Strong words, indeed. And idiotic ones, as well, at least in this commentator’s view. The church hates alcohol? That’ll come as news to the fine men behind the seven Trappist monastery breweries in Belgium and the Netherlands, not to mention the Benedictines at Andechs and the brothers (and sisters – there is at least one brewing nunnery that I’m aware of) at other monastic breweries, and the monks behind such grand creations as Chartreuse and the méthose champenoise.
Still, other religious figures who embrace rather than condemn alcohol are only half the story. I’ll let Tomme Arthur explain the rest, in his rebuttal letter to the editor, published today:
This morning, I received a link to a letter written by the Rev. Jim Sickmeyer, a pastor at Worthington Baptist Temple, and published Worthington Daily Globe. It merits comments.
I am one of the owners and director of brewery operations for The Lost Abbey in San Marcos, Calif. We at the Lost Abbey would like to thank the Rev. Jim Sickmeyer for noting our business is rooted in blasphemy. Unfortunately, Reverend, our opinion of The Lost Abbey Brewery is seemingly more positive than your cursory review of our operations based on a newspaper article. But, we’re not here to make apologies for our myopia.
However, we at The Lost Abbey are in the business of producing “inspired beers for sinners and saints alike.” Like you, we believe our lives began under the doctrine of free will allowing us the opportunity to make choices for ourselves. We view the production of an alcoholic beverage is something worthy of our time and attention. And our God agrees with us.
In your letter, you have quoted scripture in numerous contexts.
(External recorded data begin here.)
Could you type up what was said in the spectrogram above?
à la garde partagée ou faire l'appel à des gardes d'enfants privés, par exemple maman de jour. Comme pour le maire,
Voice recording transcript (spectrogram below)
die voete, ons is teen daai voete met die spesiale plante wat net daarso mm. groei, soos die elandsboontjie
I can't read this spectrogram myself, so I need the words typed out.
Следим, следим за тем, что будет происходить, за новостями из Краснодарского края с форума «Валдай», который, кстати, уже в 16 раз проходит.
Each of these passages speaks not to the consumption of alcohol in moderation, only overindulgence. As members of the Brewers Association located in Boulder, Colo., we endorse and support their mantra, “Savor the Flavor Responsibly.” Certainly, excess consumption of any alcoholic beverage can lead to serious problems at home. However, to blithely state, “Alcohol has destroyed more lives and ruined more marriages and families than most other issues,” and then quote traffic statistics from the NTSB is non-sequitur at best.
Perhaps you hit the nail squarely on the head when you assert, “Isn’t it amazing how alcohol brings out the hypocrisy in society?” We couldn’t agree with you more, as your arguments invoke a seemingly intolerant God who blasts away from heaven at the drinkers below. While it may seem incredulous to you, our production of an alcoholic beverage is neither illegal nor illicit. As such, we will continue our morally repugnant practice of turning malted barley into beer. We at The Lost Abbey are operating a world class brewery and believe that using religious themes and contexts to frame our beers is neither blasphemous nor morally indignant.
I attended Catholic grade school and high school here in San Diego at St. Augustine High School. I have read my fair share of the Bible and understand the ethos of moderation and the spiritual importance of wine as it relates to Christian doctrines. From the first Miracle at Cana to the Last Supper, wine was a part of rituals and miracles. I’m not one to quote scripture as most blasphemers are apt to do. But as a sinner, I much prefer “a feast is made for laughter and wine makes us merry.” (Ecclesiastes 10:19)